But there is a more fundamental point here. Implicit in arguments that jump on polls like those above is a popular though misleading assertion that – for Muslims – religious identity somehow represents an alternative to (in this case British) citizenship. The assumption is that Muslims who endorse various aspects of their faith are choosing this religious identity as an alternative to their national identity. However, as the academic Maria Sobolewska demonstrates in her chapter in The New Extremism in 21st Century Britain, religious identity actually appears to have little to do with Muslims’ sense of alienation, or their supposed ambivalence toward the British state and society. Religiosity among Muslims neither exacerbates their sense of alienation, nor acts as some kind of "replacement identity".
Analysing the attitudes of over 1,700 Muslim respondents to the Citizenship Survey (which employed more established and consistent measures than the temporal and often vague measures in polls), she paints a different picture. Contrary to the popular view, most Muslims happily agreed Islam is the most important thing in their life, AND that their primary loyalty rests with the British state, and that they belong to Islam AND Britain. For most, belonging to Islam and belonging to Britain was not a mutually exclusive choice.
Nor was there much evidence that more religious Muslims were more excluded or alienated than those who said they were less so. Even polls support this point (although sadly their findings are often ignored in tabloid media). For example, upwards of 90 per cent of Muslims say Islam is very important to them (e.g. NOP/C4 2006, Populus/Policy Exchange 2006), while similar percentages openly declare their loyalty to Britain.
To underline the point, Sobolewska compares the views of Muslims on three widely accepted indicators of political exclusion and support for democracy: (1) their trust in institutions like councils, parliament and police; (2) feelings of belonging to Britain; and (3) whether they feel they can influence decisions affecting the country. Her findings? Muslims were actually more trustful of institutions than other religious groups – including Christians. On belonging to Britain, they showed no great difference to the Christian and mainly white majority. In fact, Muslims were more likely than other minority religious groups and also the non-religious to feel that they belong to Britain. And lastly, Muslims were the least likely group to say they did not have any influence over decisions that affect the country. The overall conclusion was that Muslims appear far more integrated and attached than popular claims would have us believe, and there is little evidence they are turning to religion as an alternative identity.

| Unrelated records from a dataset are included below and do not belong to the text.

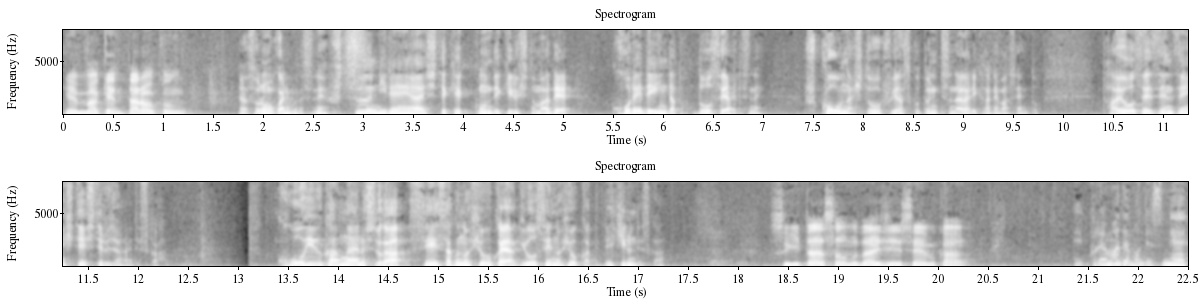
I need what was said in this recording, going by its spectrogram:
源馬健太郎君。いやその他にもですね、普通に恋愛して結婚できる人まで、これでいいんだと、同性愛ですね、不幸な人を増やすことにつながりかねませんと、多様性全然否定してるじゃないですか。こういう考えの人が政策の評価や行政の評価ってできるんですか？杉田総務大臣政務官。これまでもですね、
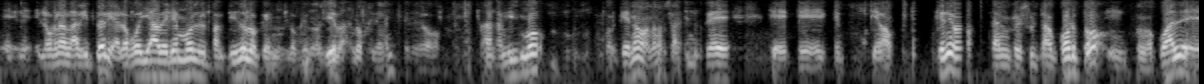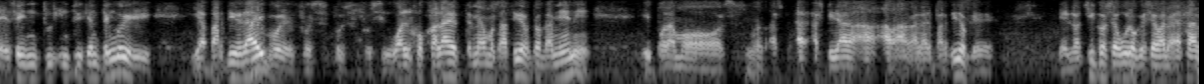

To return to Goodman, he is absolutely right that any attempt to promote cohesive local communities will struggle to resolve grievances that are fuelled by events in the international arena. But he also sidesteps my latter point that not only were some cohesion-based initiatives moving in the right direction, but they were also backed up by decades of academic research. Unfortunately, many have since been cancelled or starved of funding. We all share a consensus that these trends are too important to be left for extremists to manipulate. But it is also paramount that debate over their causes and consequences remains firmly anchored in the wider evidence base.